Following up on the Love Languages, it comes from a book that talks about how different people feel loved from different things:
The 5 Love Languages: The Secret to Love that Lasts by Gary Chapman.
And there's also the 5 Love Languages Online Quiz or else the Downloadable PDF version of the quiz.
Also, am I the only one who read this thread title and thought, ♫ Baby don't hurt me...no mo....♪
One of the most popular books over in the Marriage sub is The 5 Love Languages: The Secret to Love that Lasts by Gary Chapman; plus there's a free 5 Love Languages Online Quiz or if you want paper, a downloadable PDF version.
Guys like this, I sometimes wish I could have a chat with them to help them understand how important these little things are in life. Happily married couples never stop dating.
You have something very special.
But we can't say why you don't adore her. Are you carrying a "grass is greener on the other side" fantasy that is simply fantasy? Or could she do a couple things and you're suddenly smitten?
Since you two are working on communication, let me suggest a popular book in this sub: The 5 Love Languages: The Secret to Love that Lasts by Gary Chapman.

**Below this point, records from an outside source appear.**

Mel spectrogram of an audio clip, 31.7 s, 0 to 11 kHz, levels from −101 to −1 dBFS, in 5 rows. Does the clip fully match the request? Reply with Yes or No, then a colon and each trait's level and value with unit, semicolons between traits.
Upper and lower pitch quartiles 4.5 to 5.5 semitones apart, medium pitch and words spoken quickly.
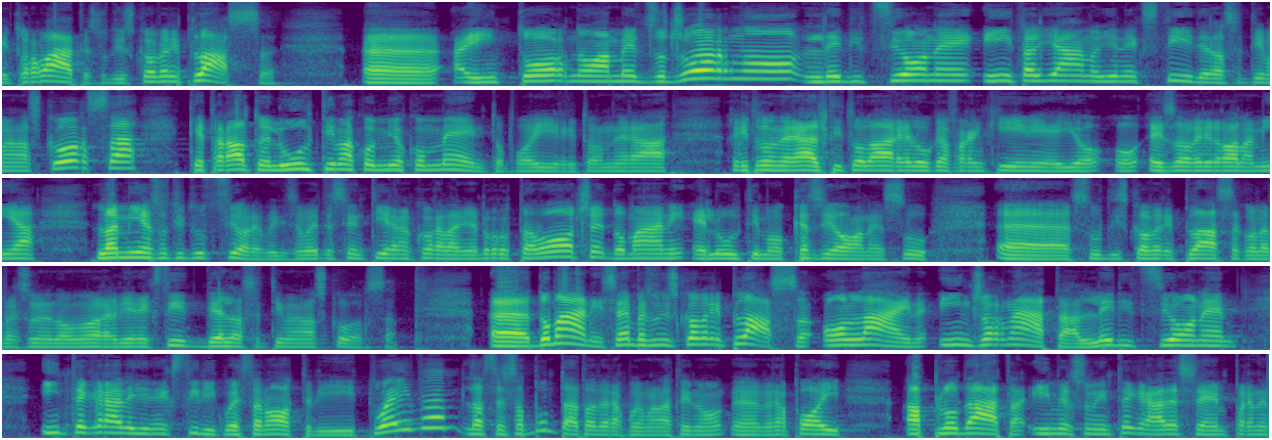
Yes: average, 4.9 semitones; medium, 170 Hz; fast, 190 wpm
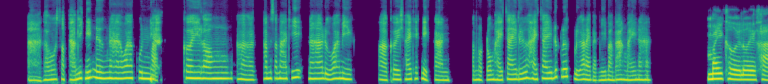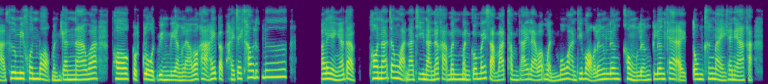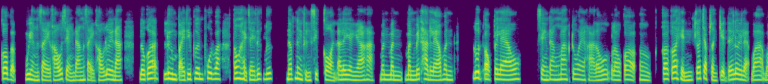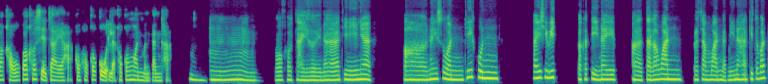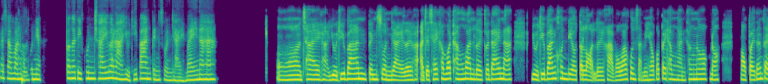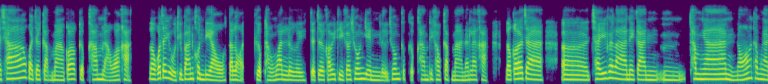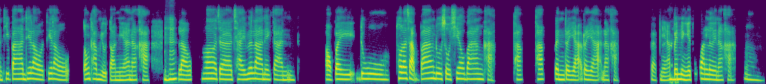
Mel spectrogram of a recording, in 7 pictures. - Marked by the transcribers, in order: other background noise; tapping
- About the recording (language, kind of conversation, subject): Thai, advice, ฉันจะใช้การหายใจเพื่อลดความตึงเครียดได้อย่างไร?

Alternatively, he has a website and you can take the Online Quiz or Download the PDF version. What this is about are the things that we crave in a relationship, and how our partner can fulfill that. And it goes both ways.

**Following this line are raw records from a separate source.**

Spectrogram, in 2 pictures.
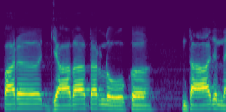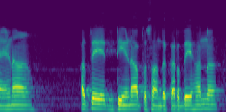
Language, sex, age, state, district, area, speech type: Punjabi, male, 30-45, Punjab, Fatehgarh Sahib, urban, spontaneous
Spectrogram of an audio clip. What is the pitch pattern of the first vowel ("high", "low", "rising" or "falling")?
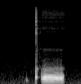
low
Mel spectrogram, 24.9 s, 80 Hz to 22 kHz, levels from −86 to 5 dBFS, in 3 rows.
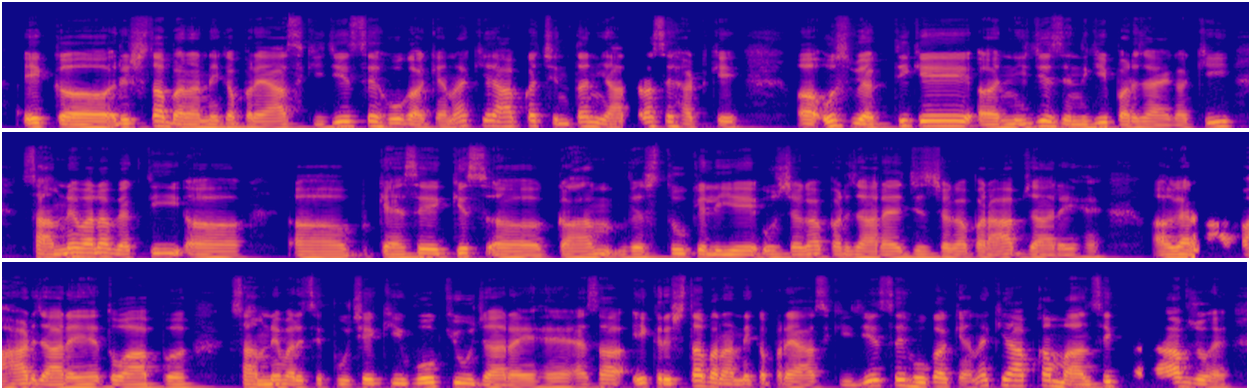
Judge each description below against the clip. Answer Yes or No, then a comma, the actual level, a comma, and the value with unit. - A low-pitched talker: Yes, low, 110 Hz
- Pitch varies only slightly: No, average, 3.1 semitones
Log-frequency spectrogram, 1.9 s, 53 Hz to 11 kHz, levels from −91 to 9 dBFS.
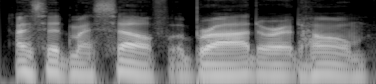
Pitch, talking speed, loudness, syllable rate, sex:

About how to make a relationship work apart from the sex? Same advice, really. Talk to your partner. When you sense discontent on your partner's part, talk about it. Ask your partner how she wishes you to behave in a certain situation, explain why you didn't behave in that particular way, and try to find a middle way. Relationships are all about communication. Don't be afraid to come off as an insecure simpleton for asking questions. Most women actually appreciate a man who is not afraid to open up about his insecurities and ask for their input. Just make sure you don't come off as clingy and controlling. Clingy and controlling are bad.
There's a useful book out there called The 5 Love Languages , which explains that people need different things to feel loved, and that they express their love for others in different ways, too. It is very insightful. If you ever find yourself in a relationship, read this book, figure out which type you are, then ask your partner to read the book and determine which type she is, and then sit down with your partner and discuss what this actually means for your relationship. Chances are you'll have a very interesting and illuminating conversation which will give you a lot of pointers as to how to proceed in your relationship.
We've done the long distance move and it's a bit tough starting out. What really helped us is getting our kids involved in a variety of activities such as sports, scouting, art, drama, dance and so on. We met lots of parents like us and made a lot of friends that way.
Also, I'd suggest that both of you read and watch this article/video: Stop Bickering. It's Killing Your Relationship.
And finally, read the book and/or take the quiz about the love languages. You have a way that you want love expressed to you and you're not getting it. And he may be the same. Book: The 5 Love Languages: The Secret to Love that Lasts by Gary Chapman and Online Quiz or Downloadable PDF
>I do lash out at him when I'm sexually frustrated.
Normal Reaction, your needs are not being met.
>So that's my progress...
Good Luck, You have set a path, now if you both can follow it.
You might also look into The 5 Languages of Love
"midlife crisis" .... that's a myth. If the therapist said that, get a new therapist.
And actually, that's common advice. If a therapist isn't working, get a new one.
I'll play therapist. Get two copies of a book called "The 5 love laguages". You and your wife read it, one chapter a night. And discuss. Seriously, try it.
The 5 love laguages: